Thanks for the suggestion, circ!
One of our relatives suggested something similar. They suggested showing our loved one pictures from the past to help reconnect.
This seems like a very good idea. Many on the site understand the importance of creating a cognitively complex environment to maintain
optimal brain functioning when healthy. However, for too many dementia patients, cognitive stimulation ends after they have progressed to
the point of total dependence.
There is always the question of resources. In a typical nursing home environment severe dementia patients might largely be ignored. We interact with our loved one throughout the day. However, if an information technology were available, then our loved one would likely be
surfing and connecting constantly. It would be a much richer more fulfilling life.
It would seem to me that developing these EEG and other technologies would be an easy win for locked in AD patients and others. Even after years of being locked in our loved one still appears to have cognitive abilities. I am sure that if I were in such a circumstance that I want to have a technology that would allow me to surf the web, play video games, and communicate at some level. The technology would need to be fairly simple to interface with, though it would have substantial implications for quality of life for these patients. It would give them back years of their lives. And it would also allow them to reclaim a certain amount of control over their lives.
Our loved one is generally considered vegetative, even by the doctors. It would change everything if there were a technology that would our loved one to interact in a virtual world.
An update on the seizures.
The seizures intensified and we were quite worried about them.
The doctor gave us a prescription for Ativan to control Keppra resistant seizures in case of emergency. (This medication is a controlled substance and identification was required to pick it up from the pharmacy.) It turns out that it was not necessary.
Not long after getting receiving the Ativan prescription, it was noticed that simply making our loved one more comfortable would stop the seizures. For example, a pull up or changing the bed pad. Doing this would stop the seizures for almost a whole day! The doctor now believes these "seizures" were not actually "seizures" but more expressions of pain or discomfort.

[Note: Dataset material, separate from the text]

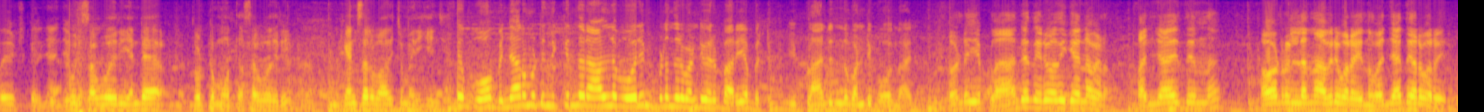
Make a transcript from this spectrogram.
ബഹിഷ്കരിക്കുക ഒരു സഹോദരി എന്റെ തൊട്ട് മൂത്ത സഹോദരി ക്യാൻസർ ബാധിച്ച് മരിക്കുകയും ചെയ്തു. പിഞ്ഞാറമുട്ടി നിൽക്കുന്ന ഒരാളിന് പോലും ഇവിടെ നിന്ന് ഒരു വണ്ടി വരുമ്പോൾ അറിയാൻ പറ്റും ഈ പ്ലാന്റിൽ നിന്ന് വണ്ടി പോകുന്ന ആരും അതുകൊണ്ട് ഈ പ്ലാന്റ് നിരോധിക്കുക തന്നെ വേണം. പഞ്ചായത്തിൽ നിന്ന് ഓർഡർ ഇല്ലെന്ന് അവർ പറയുന്നു. പഞ്ചായത്തുകാർ പറയുന്നു.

It was amazing, though how much of a placebo effect the Keppra gave off. Whenever, the Keppra was given seizures seemed to stop immediately. The Keppra must have acted similar to a Pavlovian conditioner.